Subscriber login Close [x]
remember me
You are not logged in.

Wines in the Press- April 15-19

Published:  20 April, 2010

From the 2010 vintage, Victoria Moore says the vin de pays classification will fully disappear and will instead be known as Indication de Géographique Protégée, IGP for short.

It is part of the EU's reform of wine-labelling laws, in order to simplify labels across Europe.

Moore says she's already seen her first new label - a wine from the Languedoc-Roussillon that instead of being called a Vin de Pays d'Oc has become Pays d'Oc Protected Geographical Indication.

"It's certainly not charming; the sort of language a utility board or local government might use."

In the meantime, she suggests a Vin de Pays to drink; the Domaine Tranquillite 2005 Vin de Pays d'Oc (£4.99, on offer at Majestic). "For a fiver, it's an impressive, bold, enveloping red with hints of dried figs, pomegranate juice and maple, whose imperfections you readily forgive."

The Times

Tim Atkin MW says: "When I first heard about a French government proposal to hold wine tastings on university campuses, I assumed it was a belated April Fool's joke."

In France, wine is under attack as never before with the anti-alcohol lobby trying to demonise the country's national drink as dangerous and unhealthy, adds Atkin. Plus the country has some of the most stringent anti-alcohol laws in Europe, as well as a president who is famously teetotal.

Promoting the benefits of moderate wine drinking to students makes sense, says Atkin, although predictably it has been dismissed as a "shocking" publicity stunt.

He thinks education is important, "teaching teenagers how to drink responsibly is as important as teaching them about safe sex".

The Independent
Anthony Rose thinks "hyperbole is such a natural accomplice to each new Bordeaux vintage that the 'vintage of the century' cliché is now routinely trotted out at the slightest sign that the new claret might at least be drinkable."

He says the problem is, how do you sort the hype from the reality? Regardless of what people are saying, Rose points out that the proof will be in the tasting.

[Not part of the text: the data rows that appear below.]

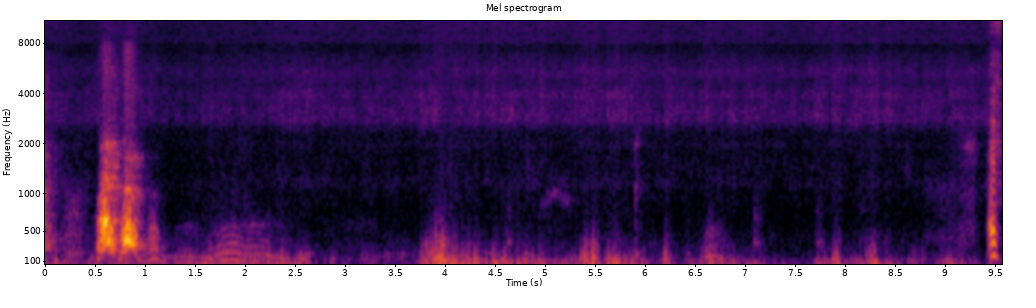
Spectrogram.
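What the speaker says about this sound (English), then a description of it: "everyone pauses and goes on alert when Amarok barks." A dog barks sharply at the start, in a garden where rabbits are kept, followed by softer low yips and whimpering sounds spread across the rest of the clip, nearby and otherwise quiet.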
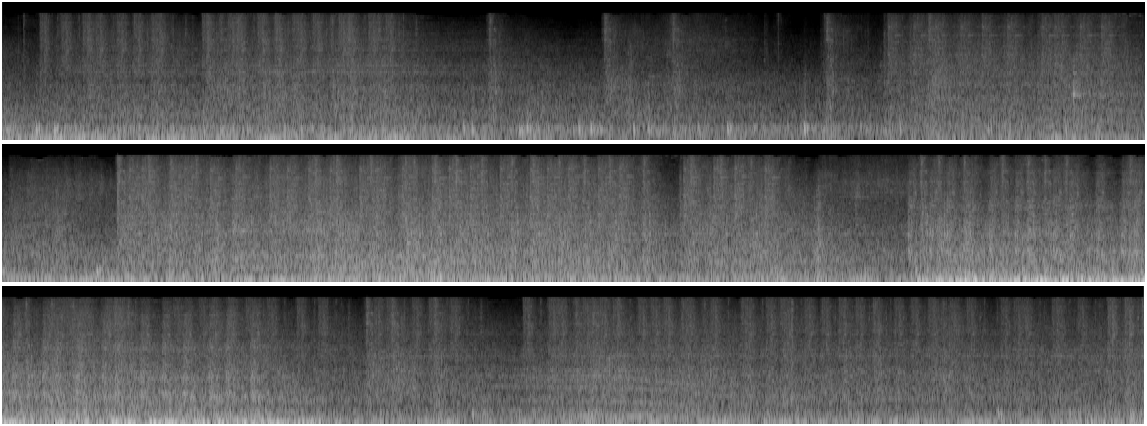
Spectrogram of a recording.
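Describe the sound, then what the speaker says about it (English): Video game gunfire as a dense, continuous barrage of overlapping shots and rumbling blasts, loud and unbroken throughout, with no talking. "What are they shooting at?"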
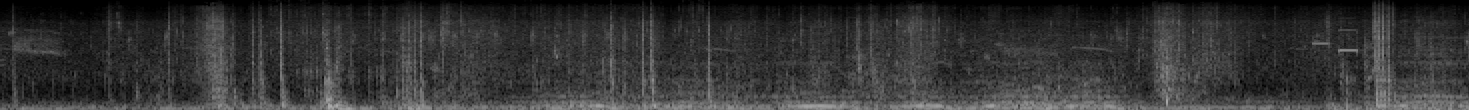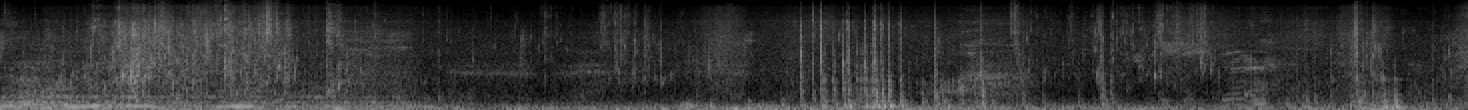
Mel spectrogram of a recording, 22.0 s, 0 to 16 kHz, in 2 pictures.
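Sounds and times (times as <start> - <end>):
gear knocking on kayak: 0.8 - 8.9
low rhythmic whir: 2.4 - 15.3.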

But it will be up to two years before the wines even see a bottle and much can change within that time.

In his opinion the week's tasting brought home that 2009 is a potentially great vintage, and although many Châteaux have excelled, the quality is by no means even across the board.

His silver lining lies in the plethora of wines soon to be offered in the £10-£25 range.


Marchese Lodovico Antinori is at it again with his new project Tenuta di Biserno, says Jonathon Ray. After knocking our socks off with his so-called 'Super Tuscans', Ornellaia and Masseto  -Italy's most prized and expensive wines - he's now repeating the feat."

Ray says this time it's in cahoots with his brother, Piero. Now in their early seventies and late sixties respectively, they are working together for the first time, both at Biserno and Mount Nelson in New Zealand where they make Sauvignon Blanc.

Lodovico Antinori says "Cabernet Franc is the key at Biserno, just as Merlot was at Ornellaia."

The wines are overseen by a Swede, Helena Lindberg, with Michel Rolland acting as consultant. Ray says the wines are remarkable, with "rich damson and mulberry-like fruit and silky soft tannins".

He adds, they are pricey too, with Insoglio at around £20; Il Pino at £35; Biserno £90; and Lodovico; £150.

"Our wines are like Sophia Loren," says Lodovico Antinori, "if our wines age as well as she has, I'll be more than happy."

Financial Times

Jancis Robinson MW, says interest in the Bordeaux 2009 vintage, is so great that when Farr Vintners, sent out an e-mail just over a week ago alerting their customers to their just-published report its website crashed and remained offline for several hours.

She says thanks to unprecedented demand from Asia, prices of the first growths are likely to be several thousand pounds a dozen and rumour has it that most prices of the 2009s will be announced at the end of next month around the time of Vinexpo being held in Hong Kong.

Robinson explains, earlier in the year Hong Kong overtook the US in terms of the total value of fine wine auctioned there, and London is now trailing in third place with many UK merchants and traders depending heavily on their Hong Kong outposts for turnover.

With the 2003 vintage being the last in which the US was a major player, Robinson says despite the strong dollar, few are confident that the US will represent a major market for 2009s, however lavishly they may be praised by Robert Parker.